Please set down the data again exactly, minus the pictures.
####################
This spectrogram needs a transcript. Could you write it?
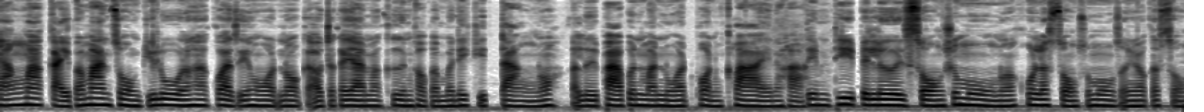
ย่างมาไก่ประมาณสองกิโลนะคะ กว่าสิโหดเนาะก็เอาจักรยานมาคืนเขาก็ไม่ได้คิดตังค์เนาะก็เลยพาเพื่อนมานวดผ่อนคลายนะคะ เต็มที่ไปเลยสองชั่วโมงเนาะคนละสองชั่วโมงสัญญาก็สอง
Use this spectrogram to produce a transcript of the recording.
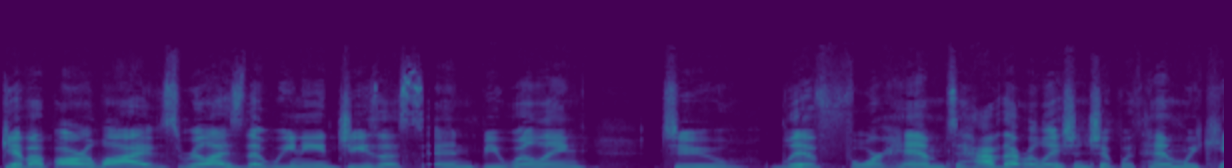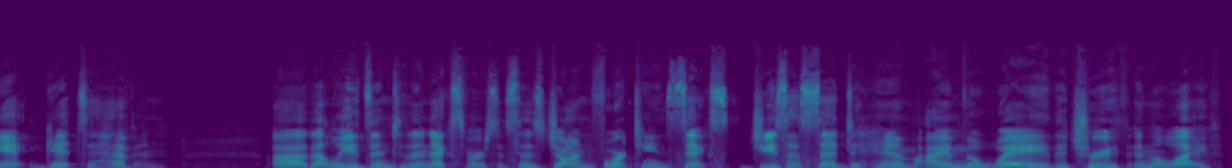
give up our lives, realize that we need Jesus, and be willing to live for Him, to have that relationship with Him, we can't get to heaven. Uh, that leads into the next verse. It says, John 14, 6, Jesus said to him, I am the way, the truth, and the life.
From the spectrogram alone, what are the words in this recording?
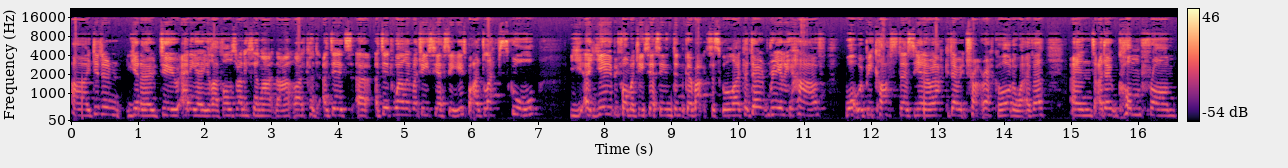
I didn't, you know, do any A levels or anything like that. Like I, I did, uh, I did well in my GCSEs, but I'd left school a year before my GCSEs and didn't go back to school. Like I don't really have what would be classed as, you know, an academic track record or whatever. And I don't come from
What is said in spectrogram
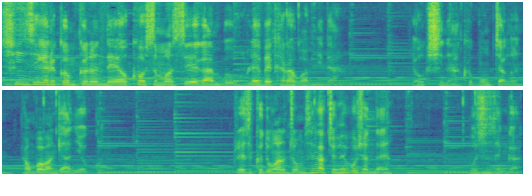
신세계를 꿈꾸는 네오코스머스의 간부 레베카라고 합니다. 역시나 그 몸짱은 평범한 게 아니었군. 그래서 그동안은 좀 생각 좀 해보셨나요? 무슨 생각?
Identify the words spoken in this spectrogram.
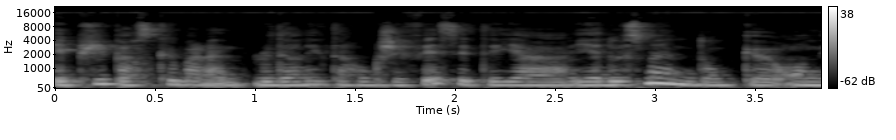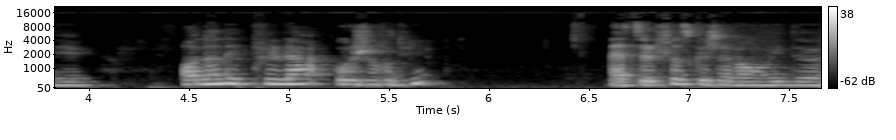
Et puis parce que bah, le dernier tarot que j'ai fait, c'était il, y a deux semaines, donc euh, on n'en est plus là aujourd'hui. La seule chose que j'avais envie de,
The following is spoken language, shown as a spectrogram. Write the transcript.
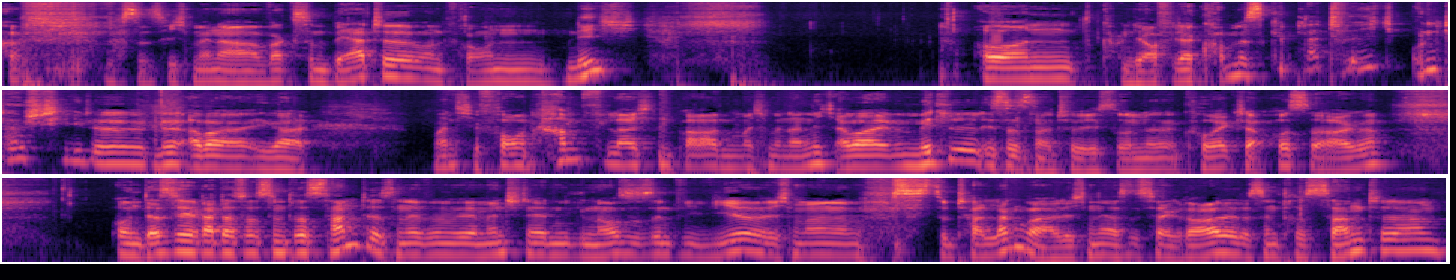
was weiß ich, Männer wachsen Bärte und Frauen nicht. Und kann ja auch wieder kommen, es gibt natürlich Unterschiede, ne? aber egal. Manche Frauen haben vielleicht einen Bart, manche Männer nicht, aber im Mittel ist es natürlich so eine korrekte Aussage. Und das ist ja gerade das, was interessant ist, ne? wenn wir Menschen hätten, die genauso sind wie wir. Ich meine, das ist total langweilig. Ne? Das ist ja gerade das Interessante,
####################
__RESPONSE TO THE TASK__
This spectrogram needs a transcript. Could you write it?
ย่างมาไก่ประมาณสองกิโลนะคะ กว่าสิโหดเนาะก็เอาจักรยานมาคืนเขาก็ไม่ได้คิดตังค์เนาะก็เลยพาเพื่อนมานวดผ่อนคลายนะคะ เต็มที่ไปเลยสองชั่วโมงเนาะคนละสองชั่วโมงสัญญาก็สอง
Use this spectrogram to produce a transcript of the recording.
give up our lives, realize that we need Jesus, and be willing to live for Him, to have that relationship with Him, we can't get to heaven. Uh, that leads into the next verse. It says, John 14, 6, Jesus said to him, I am the way, the truth, and the life.
From the spectrogram alone, what are the words in this recording?
I didn't, you know, do any A levels or anything like that. Like I, I did, uh, I did well in my GCSEs, but I'd left school a year before my GCSEs and didn't go back to school. Like I don't really have what would be classed as, you know, an academic track record or whatever. And I don't come from
What is said in spectrogram
신세계를 꿈꾸는 네오코스머스의 간부 레베카라고 합니다. 역시나 그 몸짱은 평범한 게 아니었군. 그래서 그동안은 좀 생각 좀 해보셨나요? 무슨 생각?
Identify the words spoken in this spectrogram.
Et puis parce que bah, le dernier tarot que j'ai fait, c'était il, y a deux semaines, donc euh, on n'en est plus là aujourd'hui. La seule chose que j'avais envie de,
The following is spoken language, shown as a spectrogram. Write the transcript.
was weiß ich, Männer wachsen Bärte und Frauen nicht. Und kann ja auch wieder kommen, es gibt natürlich Unterschiede, ne? aber egal. Manche Frauen haben vielleicht einen Bart, manche Männer nicht, aber im Mittel ist es natürlich so eine korrekte Aussage. Und das ist ja gerade das, was interessant ist, ne? wenn wir Menschen hätten, die genauso sind wie wir. Ich meine, das ist total langweilig. Ne? Das ist ja gerade das Interessante,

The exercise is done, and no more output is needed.